The Environmental Quality Incentives Program assists producers in improving conservation stewardship on land that is being used for production of crops, forest or livestock.
Background: Whereas conservation programs established in the 1980s and 1990s frequently retired land from agricultural production, the new century saw an emphasis on assistance for “working lands” – those where production continues to take place, but in accord with sound environmental practices. Working lands programs now account for 54% of U.S. Department of Agriculture spending on resource conservation, compared to only 35% in the early 2000s. In addition, whereas older conservation programs focused on crop production, the livestock sector also saw a need for assistance to meet both stewardship goals and public environmental requirements.

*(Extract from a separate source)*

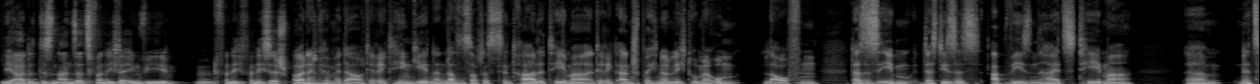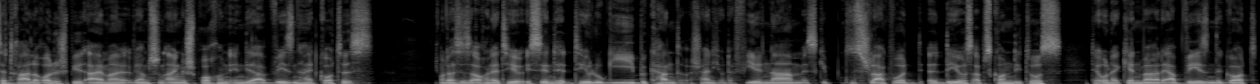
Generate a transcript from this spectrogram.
ja, das ist ein Ansatz, fand ich da irgendwie, fand ich, fand ich sehr spannend. Aber dann können wir da auch direkt hingehen, dann lass uns doch das zentrale Thema direkt ansprechen und nicht drumherum laufen. Das ist eben, dass dieses Abwesenheitsthema ähm, eine zentrale Rolle spielt. Einmal, wir haben es schon angesprochen, in der Abwesenheit Gottes. Und das ist auch in der, The ist in der Theologie bekannt, wahrscheinlich unter vielen Namen. Es gibt das Schlagwort äh, Deus absconditus, der unerkennbare, der abwesende Gott.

These factors drove the development of the Environmental Quality Incentives Program (EQIP) in the 2002 farm bill.
Program Operation: EQIP makes payments to producers to offset a portion of the cost of applying conservation practices. In addition, producers may receive payments to help develop individual conservation plans. Payments to each producer are capped in order to focus benefits on smaller operations. Of available funds, 60% are set aside for the livestock sector, including dairy and poultry.
Producers sometimes use third-party experts to provide technical assistance in developing their plans, and also work with the local Natural Resources Conservation Service (NRCS) office to identify conservation practices or activities that are needed on their farms, ranches or forests. The practices are then implemented in accordance with an approved plan. Payments are based on the typical cost of applying the conservation practices that the producer is using, and cover only a portion of the costs, with the producer also contributing.

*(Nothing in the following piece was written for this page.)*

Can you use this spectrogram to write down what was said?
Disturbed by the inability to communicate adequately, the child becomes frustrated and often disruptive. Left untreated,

EQIP provides assistance for perhaps a wider spectrum of environmental improvements than any other USDA program. Examples range from managing the use of manure in a livestock operation to implementing reduced tillage of crops, and from managing wildlife and fish habitat to improving the quality of forest stands.
EQIP includes a number of targeted initiatives. For example, Conservation Innovation Grants help stimulate the development and widespread adoption of innovative conservation practices. CIGs are not projects on individual farms, but help disperse information among many producers who are eligible for EQIP in order to spur adoption of new technologies or methods. Another initiative is regional, reducing salinity in the Colorado River Basin in the western U.S. The Agricultural Act of 2014 (the 2014 farm bill) also required that 5% of EQIP funds be used to protect wildlife habitats, incorporating a similar program that had existed under prior law. Still more EQIP initiatives address air quality, on-farm energy conservation, the reduction of fertilizer runoff from agricultural lands, and the transition from conventional to organic production.

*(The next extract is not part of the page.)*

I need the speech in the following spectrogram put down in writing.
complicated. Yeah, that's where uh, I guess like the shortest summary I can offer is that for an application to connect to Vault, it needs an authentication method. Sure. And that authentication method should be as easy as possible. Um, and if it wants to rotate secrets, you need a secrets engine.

EQIP spending has grown steadily in recent years, from just over $1 billion in 2009 to nearly $1.4 billion in 2012. In 2012, about $1 billion went for financial assistance to implement conservation practices, while just under $400 million was spent on technical assistance. EQIP contracts that year covered some 24 million acres. Under the 2014 farm bill, EQIP is scheduled to grow to $1.75 billion by 2018.
Administration: EQIP is operated by the Natural Resources Conservation Service (NRCS) of USDA.
Statutory Authority: 16 U.S.C. 3839aa